As Halloween approaches, we thought we'd take a look back at one of the best horror comics series of all time (and toss in a free plug while we're at it!)
Prize Comics' Monster of Frankenstein began life in Prize Comics #7 (the same issue that introduced The Green Lama to comics) and continued over several years going from a relatively-straight sequel to the Mary Shelley novel to all-out comedy, all drawn by the same artist, Dick Briefer (who also created the series The Target & the Targeteers.) and continuing to the point when Prize Comics became Prize Western Comics.
By then, he had his own title, also played for laughs, which ran for 17 issues.
Of particular note was Prize Comics #24, where The Green Lama, Yank & Doodle, The Black Owl, and other Prize Comics heroes teamed up as "The Prize Fighters" to deal with the assumed threat of the Monster, much as various Marvel heroes tend to team up to try to tame the presumed threat of The Incredible Hulk!

By the mid-1950s, with horror comics a hot genre, The Monster was revived as a straight horror title with #18 and running thru #33, with Dick Briefer still at the artistic helm.
This is the period Golden Age fans still speak of in respectful hushed tones (although technically, it's not the Golden Age).

Old-timers may also note the logo was adapted for the first (and only) issue of Calvin Beck's Journal of Frankenstein, a b/w magazine which was retitled Castle of Frankenstein for the remainder of it's run. (It was one of the better competitors to Forrest J. Ackerman's long-running Famous Monsters of Filmland).
There have been several reprints of the Briefer material including Ray Zone's 3-D Zone, Michael T. Gilbert's Mr Monster's Hi-Shock Schlock, and AC Comics' Men of Mystery, and most recently, Idea Men Productions' trade paperback (ISBN-10 1419640178, ISBN-13 978-1419640179)
AC Comics also did an updated, villainous version of the character, called "Frightenstein"* in a number of their titles, and Dynamite Entertainment's Project SuperPowers has incorporated him as the conceptual basis of the "F-Troop" reanimated-corpse soldiers.

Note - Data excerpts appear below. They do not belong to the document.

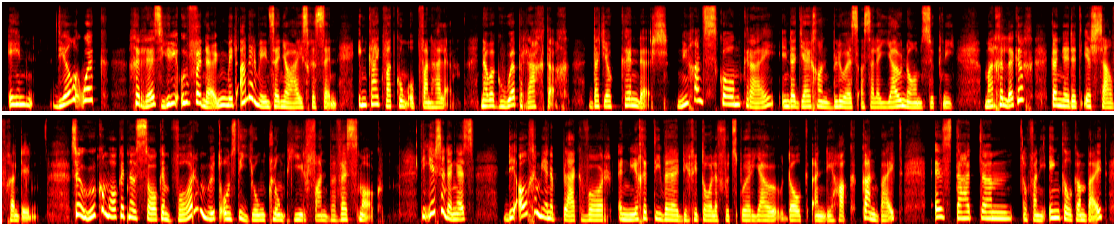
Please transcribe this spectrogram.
En deel ook gerus hierdie oefening met ander mense in jou huisgesin en kyk wat kom op van hulle. Nou ek hoop regtig dat jou kinders nie gaan skaam kry en dat jy gaan bloos as hulle jou naam soek nie. Maar gelukkig kan jy dit eers self gaan doen. So hoekom maak dit nou saak en waarom moet ons die jong klomp hiervan bewus maak? Die eerste ding is die algemene plek waar 'n negatiewe digitale voetspoor jou dalk in die hak kan byt, is dat ehm um, of van die enkel kan byt,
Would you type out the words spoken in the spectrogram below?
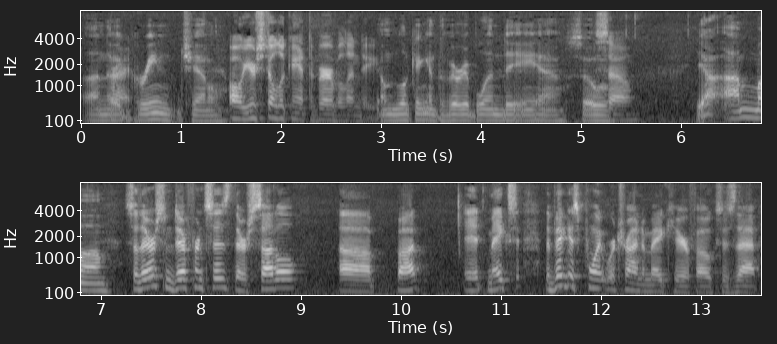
on the Right. green channel. Oh, you're still looking at the variable ND. I'm looking at the variable ND. Yeah. So, So, yeah, I'm. Uh, so there are some differences. They're subtle, uh, but it makes the biggest point we're trying to make here, folks, is that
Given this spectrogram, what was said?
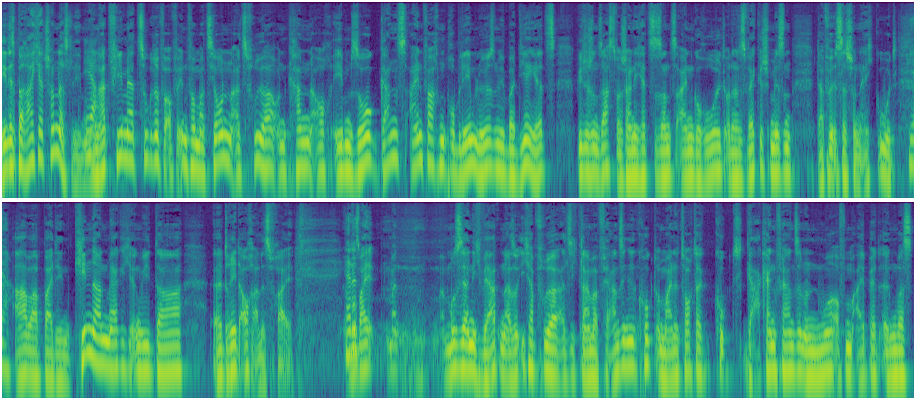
Nee, das bereichert schon das Leben. Ja. Man hat viel mehr Zugriff auf Informationen als früher und kann auch eben so ganz einfach ein Problem lösen wie bei dir jetzt. Wie du schon sagst, wahrscheinlich hättest du sonst einen geholt oder das weggeschmissen. Dafür ist das schon echt gut. Ja. Aber bei den Kindern merke ich irgendwie, da äh, dreht auch alles frei. Ja, Wobei, man, man muss es ja nicht werten. Also ich habe früher, als ich klein war, Fernsehen geguckt und meine Tochter guckt gar kein Fernsehen und nur auf dem iPad irgendwas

Knowing you can't keep a good monster down, Atomic Kommie Comics™ has revived The Monster as part of our Lost Heroes of the Golden Age of Comics™ collectibles line just in time for Halloween with six classic covers (including #18, his first horror-era appearance) adorning such items as tote bags (perfect as trick-or-treat bags), mousepads, blank sketchbooks, mugs, and, of course, shirts.
In addition, we now have a Frankenstein 12-Month calendar featuring the a dozen of the best of both the humor and horror versions!

Personally, I'm gonna be wearing one of them on Halloween.
Only question is, which one? ;-)

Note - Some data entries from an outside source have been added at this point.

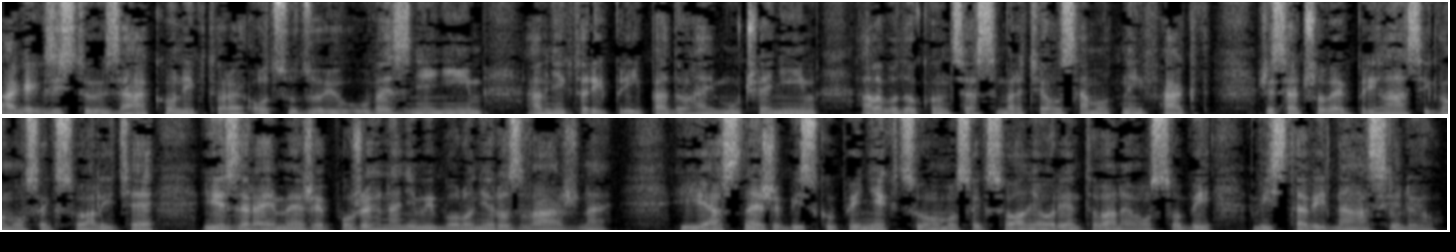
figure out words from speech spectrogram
Ak existujú zákony, ktoré odsudzujú uväznením a v niektorých prípadoch aj mučením alebo dokonca smrťou samotný fakt, že sa človek prihlási k homosexualite, je zrejme, že požehnanie by bolo nerozvážne. Je jasné, že biskupy nechcú homosexuálne orientované osoby vystaviť násiliu.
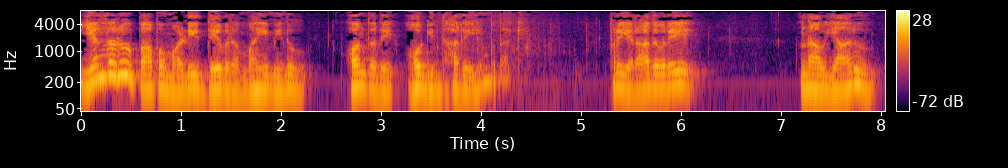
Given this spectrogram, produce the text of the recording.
ಎಲ್ಲರೂ ಪಾಪ ಮಾಡಿ ದೇವರ ಮಹಿಮೆಯನ್ನು ಹೊಂದದೆ ಹೋಗಿದ್ದಾರೆ ಎಂಬುದಾಗಿ. ಪ್ರಿಯರಾದವರೇ, ನಾವು ಯಾರೂ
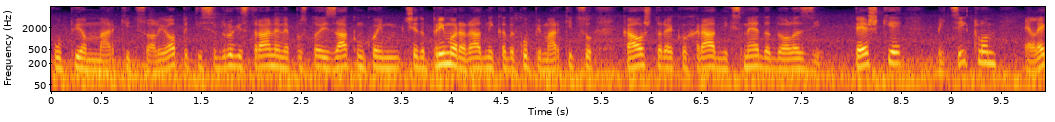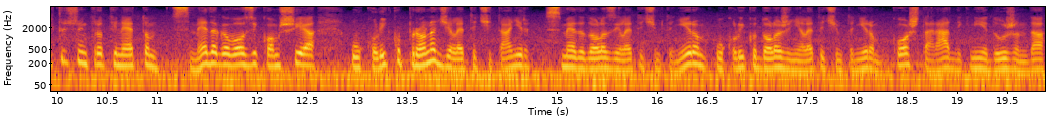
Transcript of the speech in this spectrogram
kupio markicu, ali opet i sa druge strane ne postoji zakon koji će da primora radnika da kupi markicu, kao što rekoh, radnik sme da dolazi peške, biciklom, električnim trotinetom, sme da ga vozi komšija, ukoliko pronađe leteći tanjir, sme da dolazi letećim tanjirom, ukoliko dolaženje letećim tanjirom košta, radnik nije dužan da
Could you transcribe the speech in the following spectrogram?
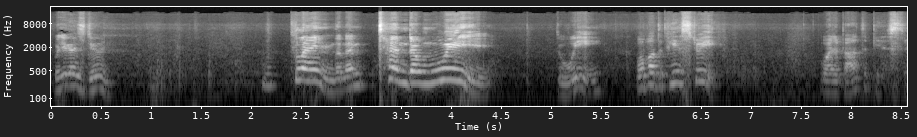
What are you guys doing? Playing the Nintendo Wii. The Wii? What about the PS3? What about the PS3?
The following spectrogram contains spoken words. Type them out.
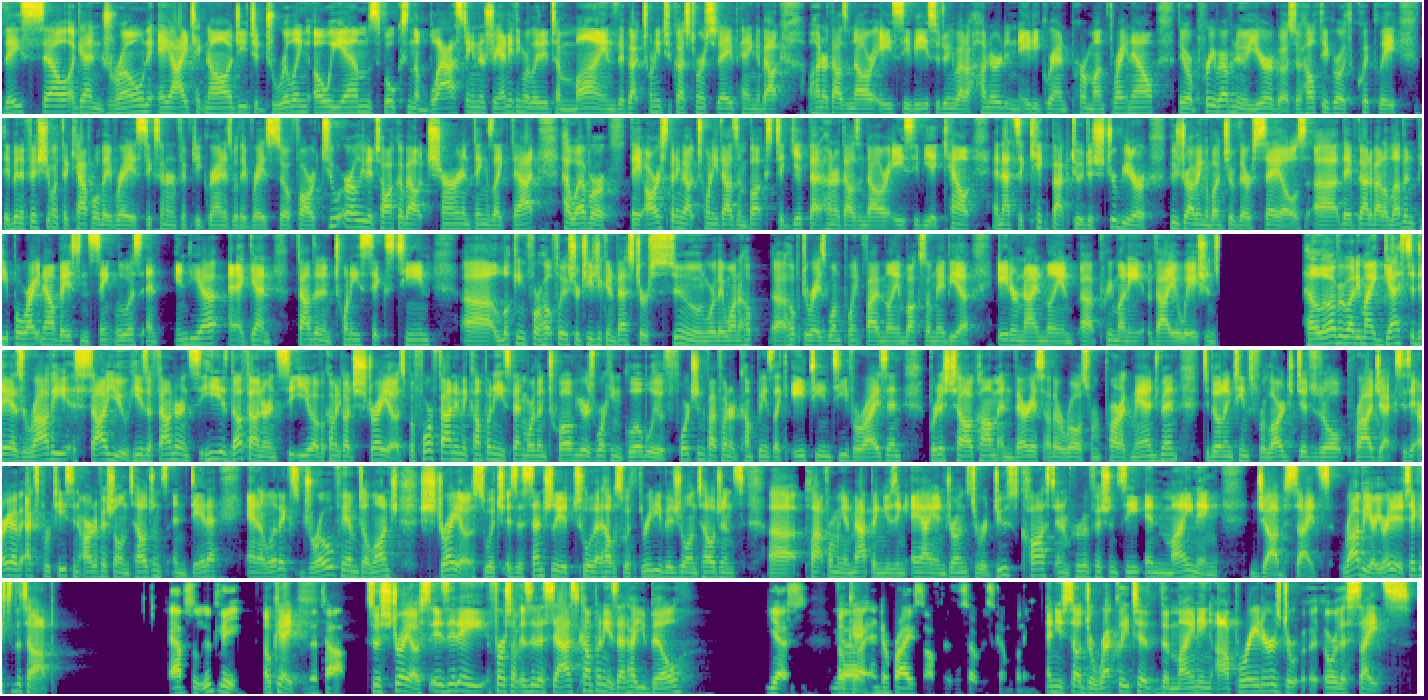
They sell, again, drone AI technology to drilling OEMs, folks in the blasting industry, anything related to mines. They've got 22 customers today paying about $100,000 ACV, so doing about 180 grand per month right now. They were pre revenue a year ago, so healthy growth quickly. They've been efficient with the capital they've raised. 650 grand is what they've raised so far. Too early to talk about churn and things like that. However, they are spending about 20,000 bucks to get that $100,000 ACV account, and that's a kickback to a distributor who's driving a bunch of their sales. Uh, they've got about 11 people right now based in St. Louis and India. Again, founded in 2016, uh, looking for hopefully a strategic investor soon, where they want to hope, uh, hope to raise 1.5 million bucks on maybe a eight or nine million uh, pre-money valuations. Hello, everybody. My guest today is Ravi Sahu. He is a founder and he is the founder and CEO of a company called Strayos. Before founding the company, he spent more than 12 years working globally with Fortune 500 companies like AT&T, Verizon, British Telecom, and various other roles from product management to building teams for large digital projects. His area of expertise in artificial intelligence and data analytics drove him to launch Strayos, which is essentially a tool that helps with 3D visual intelligence uh, platforming and mapping using AI and drones to reduce cost and improve efficiency in mining job sites. Ravi, are you ready to take us to the top? Top? Absolutely. Okay. The top. So Strayos, is it a first off, is it a SaaS company? Is that how you bill? Yes. Okay. enterprise software as a service company. And you sell directly to the mining operators or the sites?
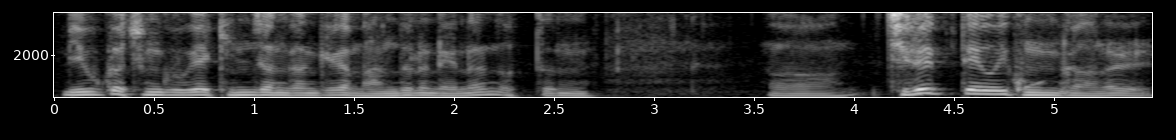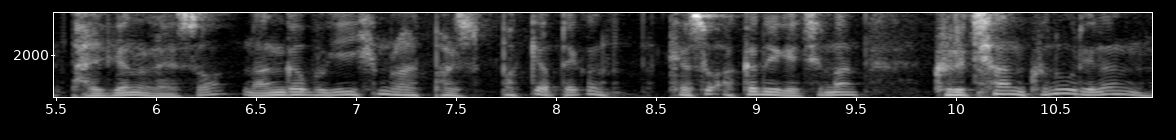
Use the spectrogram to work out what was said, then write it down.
미국과 중국의 긴장 관계가 만들어내는 어떤 어, 지렛대의 공간을 발견을 해서 남과 북이 힘을 합할 수밖에 없다. 이건 계속 아까도 얘기했지만 그렇지 않고는 우리는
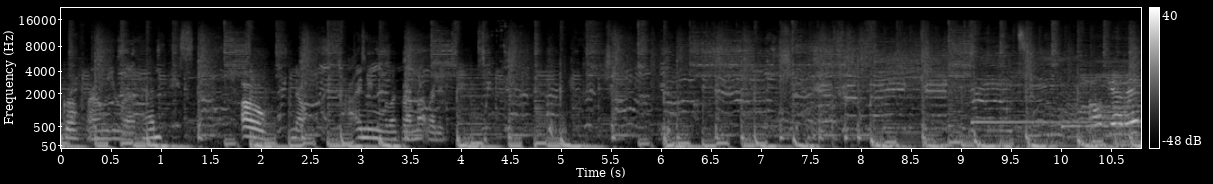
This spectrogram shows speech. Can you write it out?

*"Frightenstein" was also the name of a short-lived 1970s syndicated tv series called
The Hilarious House of Frightenstein. Vincent Price did a number of intros to segments.